Work to be completed |
Print the data verbatim. Leave every image out.
##### Material provided
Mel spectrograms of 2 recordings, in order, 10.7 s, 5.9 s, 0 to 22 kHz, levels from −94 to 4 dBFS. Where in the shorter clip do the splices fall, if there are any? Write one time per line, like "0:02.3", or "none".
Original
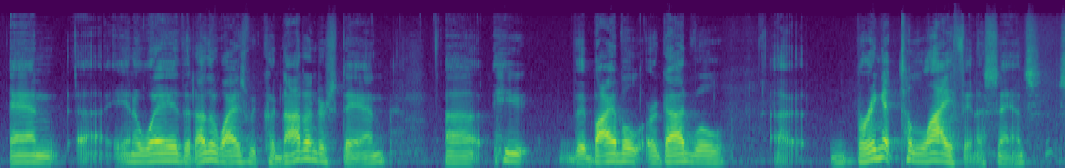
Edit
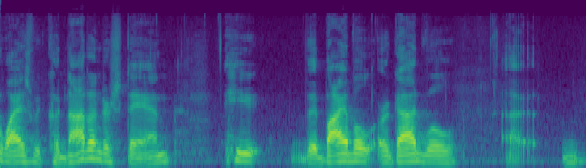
0:02.2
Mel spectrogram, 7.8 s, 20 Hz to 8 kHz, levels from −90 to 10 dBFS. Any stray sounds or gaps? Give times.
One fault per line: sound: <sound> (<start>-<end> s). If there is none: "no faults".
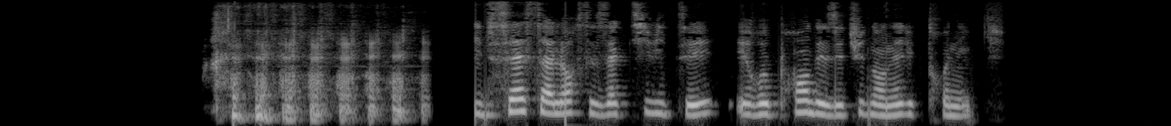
sound: laugh (1.4-2.9 s)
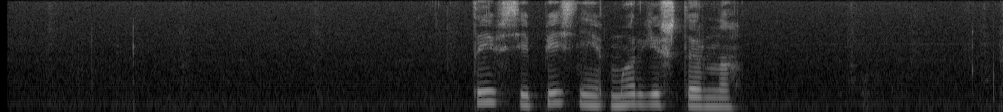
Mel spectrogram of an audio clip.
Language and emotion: Russian, neutral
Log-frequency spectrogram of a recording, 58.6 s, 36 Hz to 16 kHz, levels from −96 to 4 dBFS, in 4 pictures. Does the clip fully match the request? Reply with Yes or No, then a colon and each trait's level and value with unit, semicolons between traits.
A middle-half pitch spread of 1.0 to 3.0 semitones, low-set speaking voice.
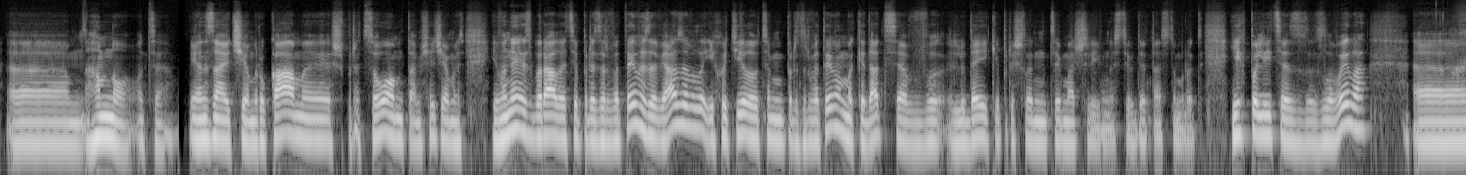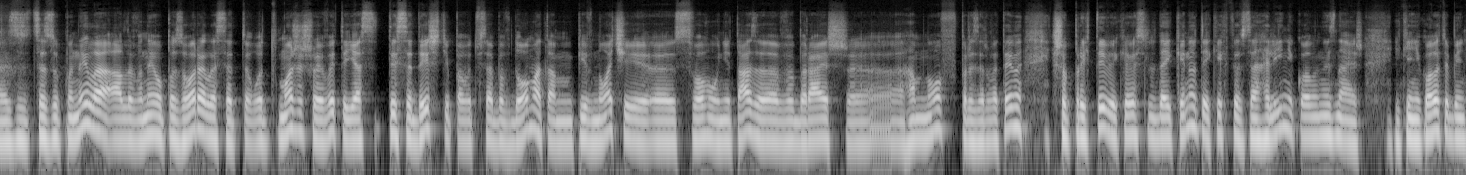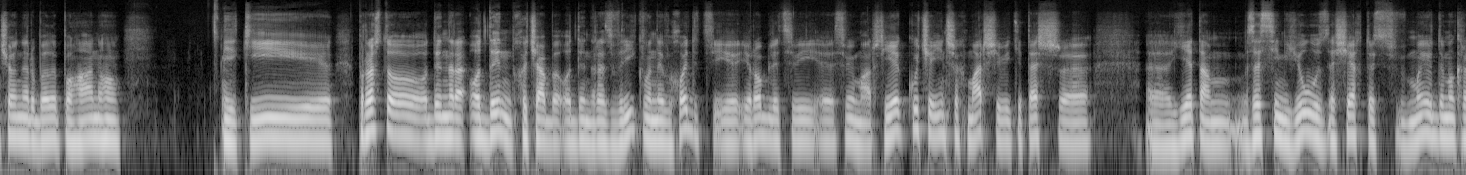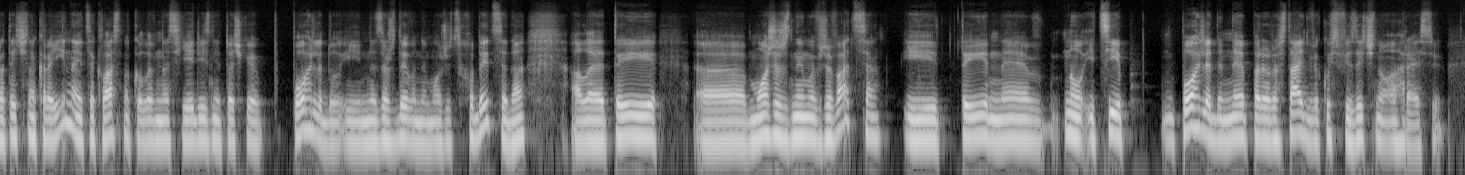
Yes: average, 2.7 semitones; low, 125 Hz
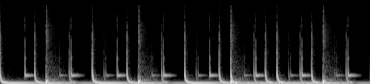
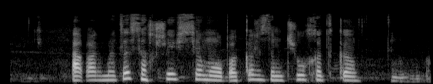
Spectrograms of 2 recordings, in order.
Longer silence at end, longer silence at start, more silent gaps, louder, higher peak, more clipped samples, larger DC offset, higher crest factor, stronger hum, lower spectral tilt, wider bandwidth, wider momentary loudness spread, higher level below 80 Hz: about the same, 0 s vs 0 s; second, 0 s vs 0.3 s; neither; first, -20 LUFS vs -23 LUFS; about the same, 0 dBFS vs -2 dBFS; neither; neither; second, 16 dB vs 22 dB; neither; first, -8.5 dB/octave vs -5 dB/octave; about the same, 12.5 kHz vs 11.5 kHz; second, 4 LU vs 13 LU; first, -20 dBFS vs -74 dBFS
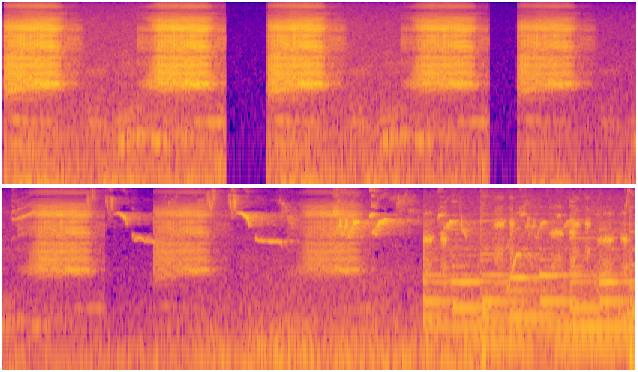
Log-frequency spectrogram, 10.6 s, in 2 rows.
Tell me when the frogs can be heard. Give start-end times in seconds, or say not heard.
0.0-10.5.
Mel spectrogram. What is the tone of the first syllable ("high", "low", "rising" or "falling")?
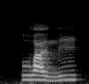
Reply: falling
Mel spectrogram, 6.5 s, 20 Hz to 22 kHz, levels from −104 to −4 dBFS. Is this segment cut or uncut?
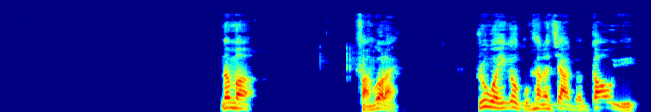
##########
Result |
Mel spectrograms of 2 recordings, in order, 10.7 s, 5.9 s, 0 to 22 kHz, levels from −94 to 4 dBFS. Where in the shorter clip do the splices fall, if there are any? Write one time per line, like "0:02.3", or "none".
Original
Edit
0:02.2
Mel spectrogram, 7.8 s, 20 Hz to 8 kHz, levels from −90 to 10 dBFS. Any stray sounds or gaps? Give times.
One fault per line: sound: <sound> (<start>-<end> s). If there is none: "no faults".
sound: laugh (1.4-2.9 s)
Mel spectrogram of an audio clip.
Language and emotion: Russian, neutral
Log-frequency spectrogram of a recording, 58.6 s, 36 Hz to 16 kHz, levels from −96 to 4 dBFS, in 4 pictures. Does the clip fully match the request? Reply with Yes or No, then a colon and each trait's level and value with unit, semicolons between traits.
A middle-half pitch spread of 1.0 to 3.0 semitones, low-set speaking voice.
Yes: average, 2.7 semitones; low, 125 Hz
Spectrograms of 2 recordings, in order.
Longer silence at end, longer silence at start, more silent gaps, louder, higher peak, more clipped samples, larger DC offset, higher crest factor, stronger hum, lower spectral tilt, wider bandwidth, wider momentary loudness spread, higher level below 80 Hz: about the same, 0 s vs 0 s; second, 0 s vs 0.3 s; neither; first, -20 LUFS vs -23 LUFS; about the same, 0 dBFS vs -2 dBFS; neither; neither; second, 16 dB vs 22 dB; neither; first, -8.5 dB/octave vs -5 dB/octave; about the same, 12.5 kHz vs 11.5 kHz; second, 4 LU vs 13 LU; first, -20 dBFS vs -74 dBFS
Log-frequency spectrogram, 10.6 s, in 2 rows.
Tell me when the frogs can be heard. Give start-end times in seconds, or say not heard.
0.0-10.5.
Mel spectrogram. What is the tone of the first syllable ("high", "low", "rising" or "falling")?
Reply: falling
Mel spectrogram, 6.5 s, 20 Hz to 22 kHz, levels from −104 to −4 dBFS. Is this segment cut or uncut?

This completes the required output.